This species is monogamous.[2] The oval nest is usually suspended, as with most sunbirds, or constructed inside a bush. The female incubates one to three dark-blotched, greenish eggs for two weeks. The chicks are fed by both parents until fledging time, and the chicks will for a time return to the nest to roost. The malachite sunbird is often double-brooded, and may be parasitised by Klaas's cuckoo or red-chested cuckoo. It is territorial and aggressive when nesting, but highly gregarious when not breeding, forming flocks of over 1,000 birds.

The call is a loud tseep-tseep, and the male malachite sunbird has a twittering song, often accompanied by pointing its head upward and displaying his yellow pectoral tufts with his wings half open. Males also have an elaborate display flight. It was found that male birds display their pectoral tufts almost continuously throughout the night, whilst asleep, and one hypothesis is that these function as eyespots to deter nocturnal predators.[4]


  1. ^ BirdLife International (2018). "Nectarinia famosa". IUCN Red List of Threatened Species. 2018: e.T22717979A132114939. doi:10.2305/IUCN.UK.2018-2.RLTS.T22717979A132114939.en. Retrieved 12 November 2021.
  2. ^ a b "Nectarinia famosa (Malachite sunbird)". Biodiversityexplorer.org.

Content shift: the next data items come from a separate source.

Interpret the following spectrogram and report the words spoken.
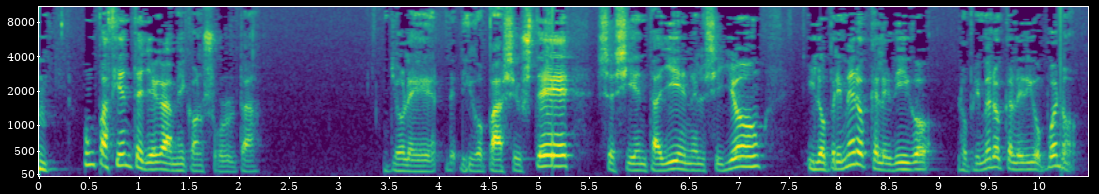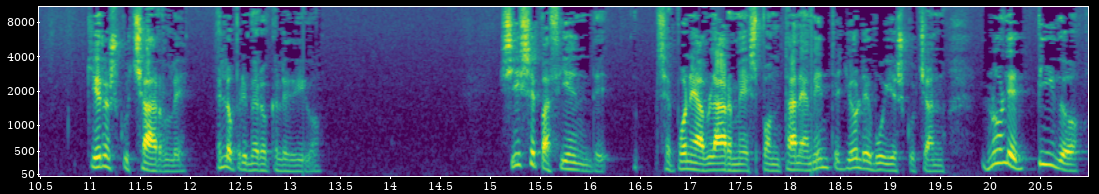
un paciente llega a mi consulta. Yo le digo, pase usted, se sienta allí en el sillón, y lo primero que le digo, lo primero que le digo, bueno, quiero escucharle, es lo primero que le digo. Si ese paciente se pone a hablarme espontáneamente, yo le voy escuchando. No le pido,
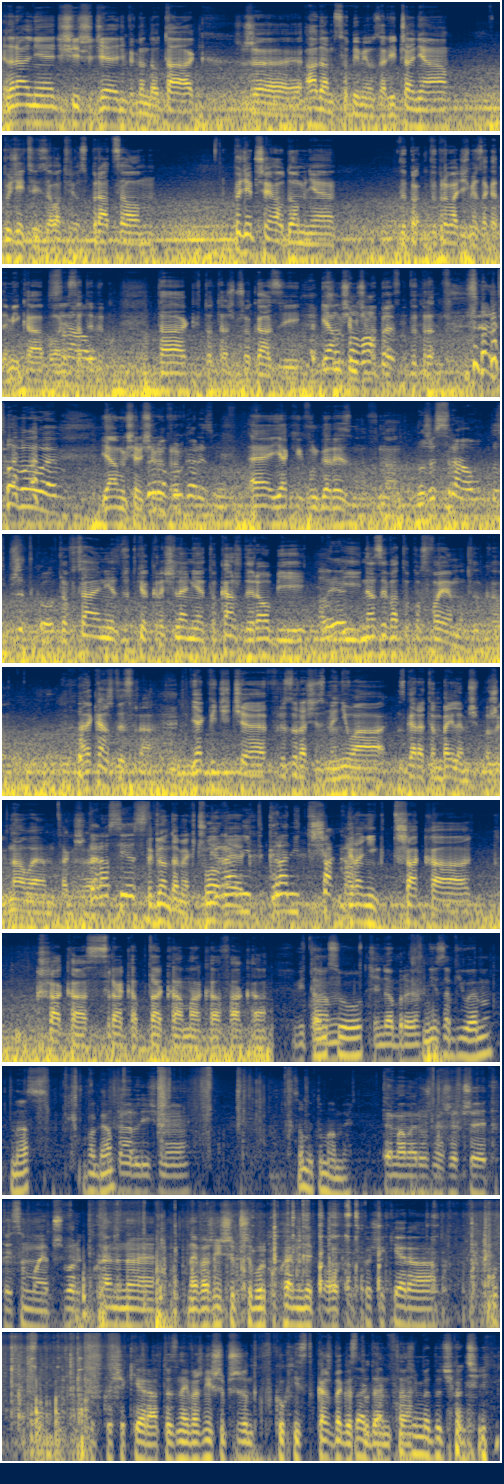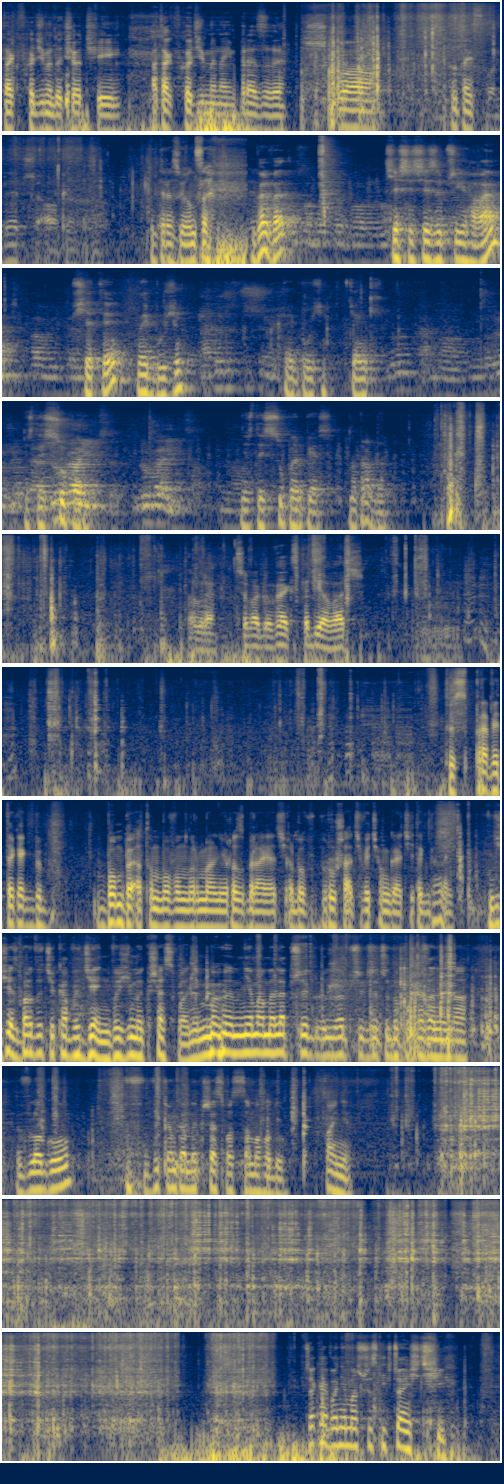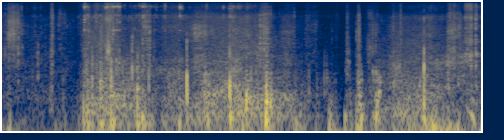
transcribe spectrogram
Generalnie dzisiejszy dzień wyglądał tak, że Adam sobie miał zaliczenia, później coś załatwiał z pracą, później przyjechał do mnie wypra- wyprowadzić mnie z akademika, bo Srał. niestety... Wy... Tak, to też przy okazji. Ja musiałem się wypra- wypra- Żartowałem! Ja musiałem się wypra- wulgaryzmów. Ej, jakich wulgaryzmów, no. No, że srał, to jest brzydko. To wcale nie jest brzydkie określenie, to każdy robi jak- i nazywa to po swojemu tylko. Ale każdy sra. Jak widzicie, fryzura się zmieniła, z Garethem Bale'em się pożegnałem, także Teraz jest wyglądam jak człowiek. Granit, granit szaka. Granit trzaka, krzaka, sraka, ptaka, maka, faka. Witam, końcu- dzień dobry. Nie zabiłem nas. Uwaga, Dotarliśmy. co my tu mamy? Tutaj mamy różne rzeczy, tutaj są moje przybory kuchenne. Najważniejszy przybór kuchenny to krótko siekiera. Krótko siekiera, to jest najważniejszy przyrząd w kuchni z każdego studenta. Tak, Wchodzimy do cioci. Tak wchodzimy do cioci, a tak wchodzimy na imprezy. Szkło, tutaj słodycze, o. Interesujące. Velvet, cieszysz się, że przyjechałem? Się ty? Buzi. Daj buzi. Dzięki. Jesteś super. Jesteś super pies. Naprawdę. Dobra, trzeba go wyekspediować. To jest prawie tak jakby bombę atomową normalnie rozbrajać albo ruszać, wyciągać i tak dalej. Dzisiaj jest bardzo ciekawy dzień, wozimy krzesła. Nie mamy, nie mamy lepszych, lepszych rzeczy do pokazania na vlogu. Wyciągamy krzesła z samochodu. Fajnie. Czekaj, bo nie masz wszystkich części.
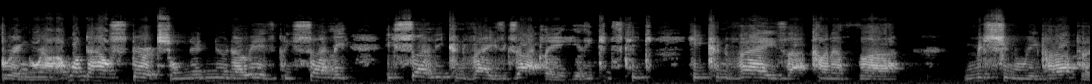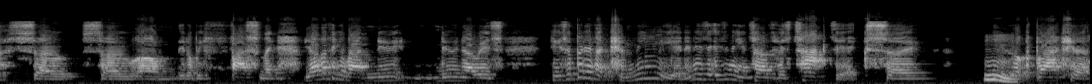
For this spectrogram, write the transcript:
bring around. I wonder how spiritual Nuno is, but he certainly he certainly conveys exactly. He he, he, he conveys that kind of. Uh, missionary purpose. So, so um, it'll be fascinating. The other thing about Nuno is he's a bit of a chameleon, isn't he, in terms of his tactics? So mm. you look back at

Retrieved 2015-09-18.
  3. ^ Geerts, S; Pauw, A (2009). "Hyper-specialization for long-billed bird pollination in a guild of South African plants: The Malachite Sunbird pollination syndrome". South African Journal of Botany. 75 (4): 699–706. doi:10.1016/j.sajb.2009.08.001.
  4. ^ Wellmann, Andrea E.; Downs, Colleen T. (October 2010). "Nocturnal Pectoral Tuft Display in the Malachite Sunbird". African Zoology. 45 (2): 342–347. doi:10.3377/004.045.0214. S2CID 85597466.